10/25/02: After reviewing the Phifer, Beaver, and Dunlavey memoranda, General James T. Hill, Commander of the United States Southern Command, sent a memorandum to Richard B. Myers, Chairman of the Joint Chiefs of Staff, in which he concluded that the proposed Category I and II techniques were “legal and humane.” He questioned, however, whether the Category III techniques were legal. He recommended additional legal advice by Department of Defense and Department of Justice lawyers.
11/27/02: Referring to Hill’s memorandum, William J. Haynes, General Counsel for the Department of Defense, sent Secretary of Defense Donald Rumsfeld an action memorandum to approve for use, at General Hill’s discretion, all Category I and II techniques, and the “mild, non-injurious contact” technique from Category III. Haynes wrote that other Category III techniques “may be legally available … [but] as a matter of policy, a blanket approval … is not warranted at this time.”
12/2/02: Secretary Rumsfeld signed Department of Defense General Counsel Haynes’ action memorandum, thereby approving the use of interrogation techniques recommended by Haynes. Secretary Rumsfeld’s order left open the possibility of the use of Category III techniques for which blanket approval was not provided if appropriate specific authorization were provided.
1/15/03: Secretary Rumsfeld rescinded the December 2, 2002 order with regard to the discretionary use of Category II techniques and the specific Category III technique of mild, non-injurious contact, but he stated that he could approve these techniques in individual cases. In his memorandum, he also ordered Department of Defense General Counsel Haynes to establish a Working Group that would address the legal, policy, and operational issues around detainee interrogation techniques and that would make recommendations, including recommendations, regarding specific interrogation techniques.
4/4/03: The Working Group established by General Counsel Haynes pursuant to Secretary Rumsfeld’s order issued its report. The seventy-one page report recommended the use of thirty-five specific interrogation techniques, including techniques that had not previously been authorized. The Working Group did not place the interrogation techniques in three categories and omitted, without explanation, previously recommended Category III techniques. The Working Group recommended that the first 26 techniques it proposed be approved for use with any unlawful combatant held outside the United States. The remaining nine “exceptional” techniques, however, should be reserved for cases where an individual detainee was suspected of possessing “critical intelligence.” The Working Group also recommended various safeguards to accompany the use of these exceptional techniques.
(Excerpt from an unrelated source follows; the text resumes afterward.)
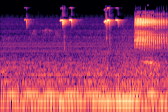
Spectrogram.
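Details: White-browed fantail vocalising on a tutor recording for training other songbirds: a few sharp, very high chirps in quick pairs, then a dense rasping buzzy burst, over a faint background hum.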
4/16/03: In response to the Working Group’s report, Secretary Rumsfeld authorized use of twenty-four techniques, but his memorandum states that if officials desire to use any additional interrogation techniques, they should provide him with a written request. The order does not explain why he rejected eleven of the Working Group techniques. The order sets forth general interrogation safeguards.